▶ _What is required_
Using the string "syllables" as the key, pull each matching line out of the records below.

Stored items
::::
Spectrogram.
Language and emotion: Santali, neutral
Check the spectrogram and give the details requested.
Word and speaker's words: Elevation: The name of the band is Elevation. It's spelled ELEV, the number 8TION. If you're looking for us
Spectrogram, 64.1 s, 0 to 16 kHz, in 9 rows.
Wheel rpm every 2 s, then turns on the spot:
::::
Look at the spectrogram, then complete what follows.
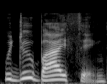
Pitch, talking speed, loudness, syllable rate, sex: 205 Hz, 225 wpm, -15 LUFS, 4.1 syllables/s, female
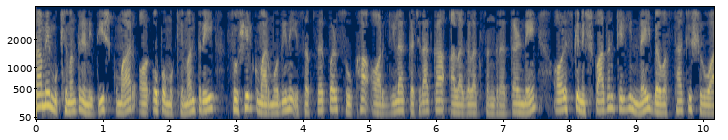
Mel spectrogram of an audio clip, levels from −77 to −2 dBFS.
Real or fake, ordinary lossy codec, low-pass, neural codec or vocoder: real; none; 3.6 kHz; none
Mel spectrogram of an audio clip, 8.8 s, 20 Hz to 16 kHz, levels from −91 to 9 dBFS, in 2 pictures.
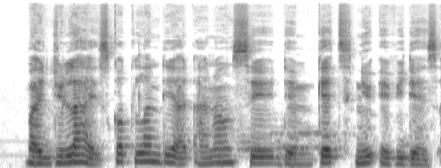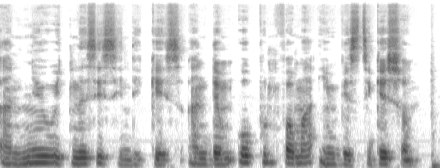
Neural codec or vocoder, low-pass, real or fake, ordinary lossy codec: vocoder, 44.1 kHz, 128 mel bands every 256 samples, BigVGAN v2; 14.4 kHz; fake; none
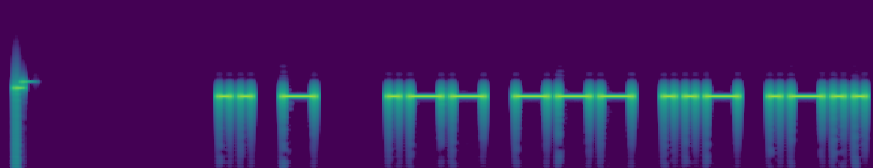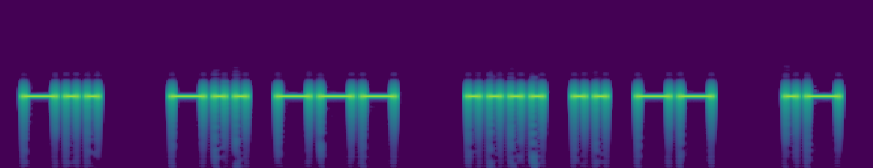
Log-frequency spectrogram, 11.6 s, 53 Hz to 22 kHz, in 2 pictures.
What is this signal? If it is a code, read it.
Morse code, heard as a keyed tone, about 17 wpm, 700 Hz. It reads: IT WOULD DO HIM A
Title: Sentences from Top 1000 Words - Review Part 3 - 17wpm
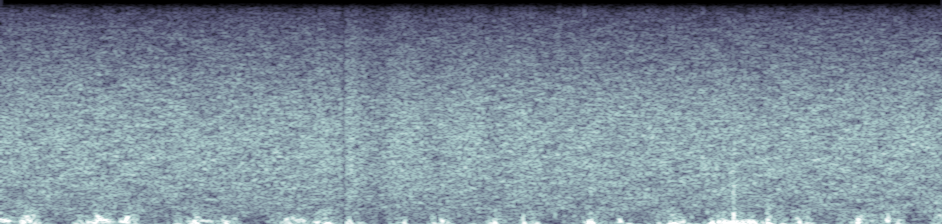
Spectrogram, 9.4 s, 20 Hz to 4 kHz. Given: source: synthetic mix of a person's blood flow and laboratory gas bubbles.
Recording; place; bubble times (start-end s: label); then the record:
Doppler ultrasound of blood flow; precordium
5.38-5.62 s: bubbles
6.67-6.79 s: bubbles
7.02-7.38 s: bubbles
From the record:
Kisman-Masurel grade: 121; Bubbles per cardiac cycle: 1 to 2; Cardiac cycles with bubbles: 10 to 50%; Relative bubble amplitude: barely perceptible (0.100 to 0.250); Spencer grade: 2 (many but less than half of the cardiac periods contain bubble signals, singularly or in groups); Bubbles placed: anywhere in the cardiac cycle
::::
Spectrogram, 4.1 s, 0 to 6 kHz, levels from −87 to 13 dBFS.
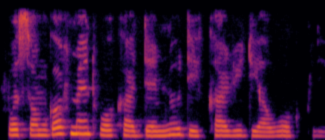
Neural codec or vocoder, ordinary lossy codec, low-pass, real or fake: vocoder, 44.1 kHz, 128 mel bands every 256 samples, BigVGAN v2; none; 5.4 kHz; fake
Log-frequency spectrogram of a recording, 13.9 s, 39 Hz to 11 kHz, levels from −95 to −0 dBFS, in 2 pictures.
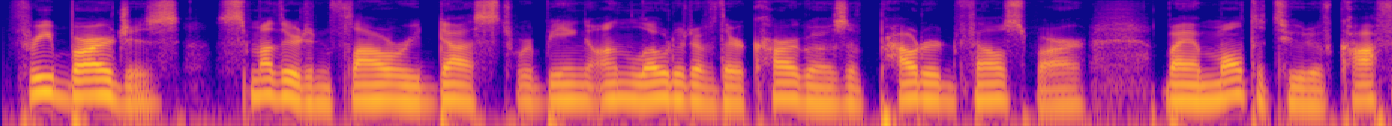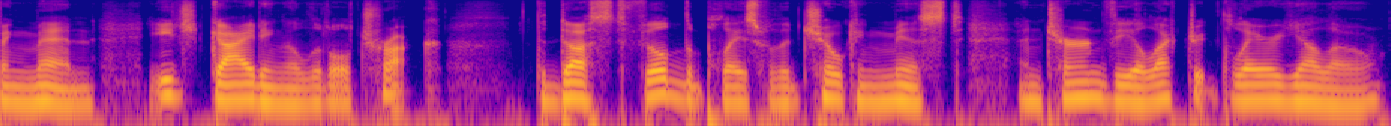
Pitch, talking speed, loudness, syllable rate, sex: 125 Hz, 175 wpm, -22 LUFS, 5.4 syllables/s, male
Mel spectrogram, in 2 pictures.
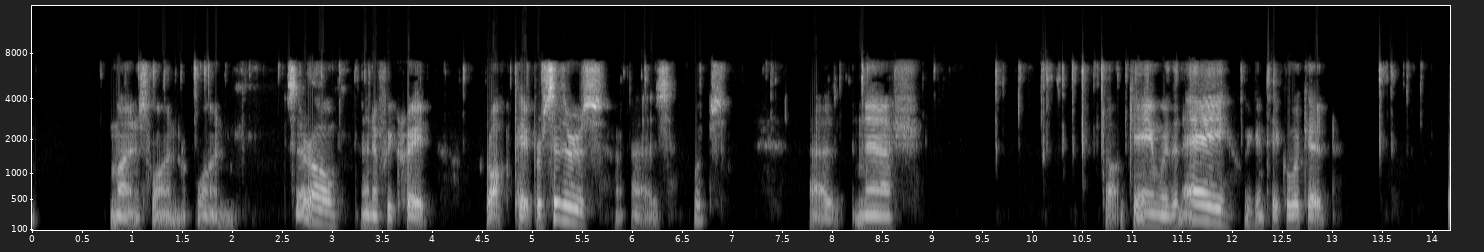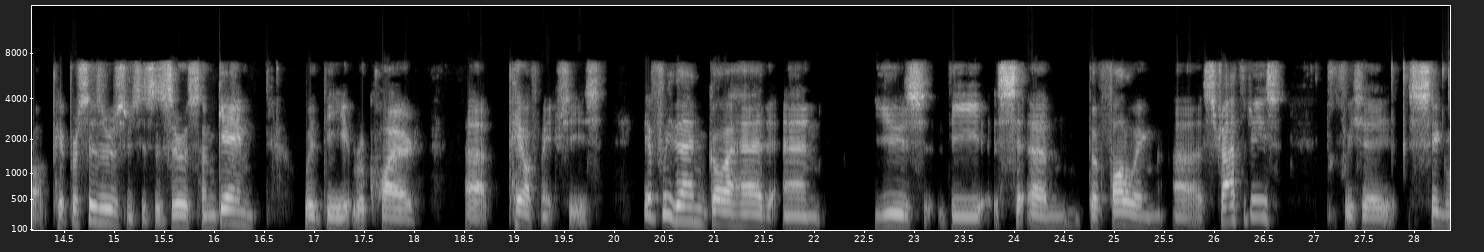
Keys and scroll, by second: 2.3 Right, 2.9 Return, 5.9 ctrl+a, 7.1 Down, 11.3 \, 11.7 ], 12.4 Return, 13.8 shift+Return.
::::
▶ _Exercise response_
Pitch, talking speed, loudness, syllable rate, sex: 205 Hz, 225 wpm, -15 LUFS, 4.1 syllables/s, female
Pitch, talking speed, loudness, syllable rate, sex: 125 Hz, 175 wpm, -22 LUFS, 5.4 syllables/s, male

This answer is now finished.